USF Geologists Find Beaches Teeming With Tiny Tar Balls
Even after the BP “clean up,” impacted beaches littered with tiny tar balls and buried oil, USF report states.
USF.edu News Manager
TAMPA, Fla. (Aug. 5, 2010) – As researchers from USF’s Coastal Research Laboratory examined miles of beaches of north Florida and Alabama last month, they discovered beaches hit by oil from the Deepwater Horizon spill and then “cleaned” by BP crews were anything but clean.
The sand, on the surface, looked better after crews had passed and was somewhat whiter, the scientists noted. But when University of South Florida beach geologist Ping Wang and researchers from his lab looked closer into the once pristine white quartz sands, they found that after beach-cleaning machines had combed the area, the beach was covered with thousands of tiny tar balls.
Furthermore, the beach cleanup efforts were doing nothing to address layers of oil buried inches below the sand and accounting for possibly more than half of the beach contamination.
“We estimate that less than 25% of the overall oil contamination, including both surficial and buried oil was cleaned,” Wang and PhD student Tiffany Roberts wrote in a report documenting the research, which was funded by the National Science Foundation.
(Click here to read the entire report and view several photographs included in the report.)
“The on-going cleanup efforts emphasize the removal of discrete beached tar balls, tar patties and perhaps tar cakes on the surface. This may be adequate for lightly contaminated beaches without other forms of contamination nor buried oil. However, the ongoing cleanup efforts were not effective for the other forms of surface contamination including oil stains, oil sheets, and the numerous small tar balls (both “naturally” occurring and broken apart by machines). … Much more thorough beach cleanup is necessary before the proposed scale back by BP.”
Wang and members of USF’s Coastal Research Laboratory have repeatedly surveyed beaches in Florida’s Panhandle and Alabama in the months since the April 20 Deepwater Horizon well blowout created the nation’s worst environmental disaster.
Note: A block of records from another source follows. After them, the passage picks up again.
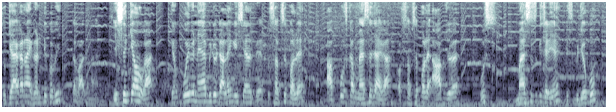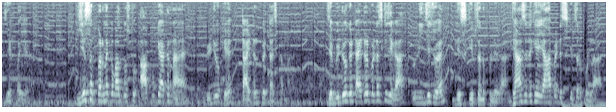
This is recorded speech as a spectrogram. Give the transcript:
तो क्या करना है घंटी को भी दबा देना है। इससे क्या होगा कि हम कोई भी नया वीडियो डालेंगे इस चैनल पे तो सबसे पहले आपको उसका मैसेज आएगा और सबसे पहले आप जो है, उस मैसेज के ज़रिए इस वीडियो को देख पाइएगा। ये सब करने के बाद दोस्तों, आपको क्या करना है वीडियो के टाइटल पे टच करना है। जब वीडियो के टाइटल पर टच कीजिएगा तो नीचे जो है डिस्क्रिप्शन खुलेगा। ध्यान से देखिए, यहाँ पे डिस्क्रिप्शन खुल रहा है।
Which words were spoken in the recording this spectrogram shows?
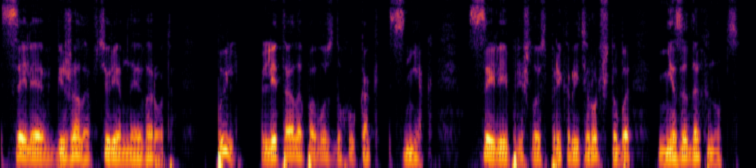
Селия вбежала в тюремные ворота. Пыль летала по воздуху, как снег. Селии пришлось прикрыть рот, чтобы не задохнуться.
Their first visits occurred before Florida’s northwest beaches were hit by the waves of oil; their fourth visit coming after Hurricane Alex swept through the Gulf in July.
The group observed BP crews cleaning the beaches over three weeks, noting that after the cleanup efforts relatively small amounts of new oil washed onshore.
The incidences of “cleaned” beaches with widespread contamination was still evident and was found along tens of miles of Alabama and northern Florida beaches, Wang said. He noted that heavily-used public beaches appeared to have been cleaned up more carefully, yet in other areas the clean-up efforts were largely superficial, leaving widespread amounts of oil crushed into small tar balls and mixed with clean, white sand.
Most of the buried oil was not cleaned by BP crews, which Wang documented in photographs showing oil up to 7 inches thick buried as deep as 20-inches below the sand. Oil is buried beneath the sands as waves wash onto the beach, loosening the packed sand and allowing the heavier oil to sink.
The concern is buried oil will remain in the heavily-used beach environment longer because it cannot be broken down by sunlight as surface oil is, the researchers said. More thorough beach cleaning efforts are needed before beaches affected by the spill can be declared clean, they conclude.
“A comprehensive beach cleanup plan should be designed based on a solid understanding of the various forms of oil contamination and their spatial distributions alongshore and across-shore,” Wang wrote in his report. “As discussed below, based on what we have observed in the field and what has been posted on the BP website, the cleanup efforts are largely superficial.”
Working on the surveys were the members of USF’s Geology oil spill research team: Rip Kirby, Jun Cheng, Katherine E. Brutsche, Mark H. Horwitz and Stoddard Pickrel.
Vickie Chachere can be reached at 813-974-6251.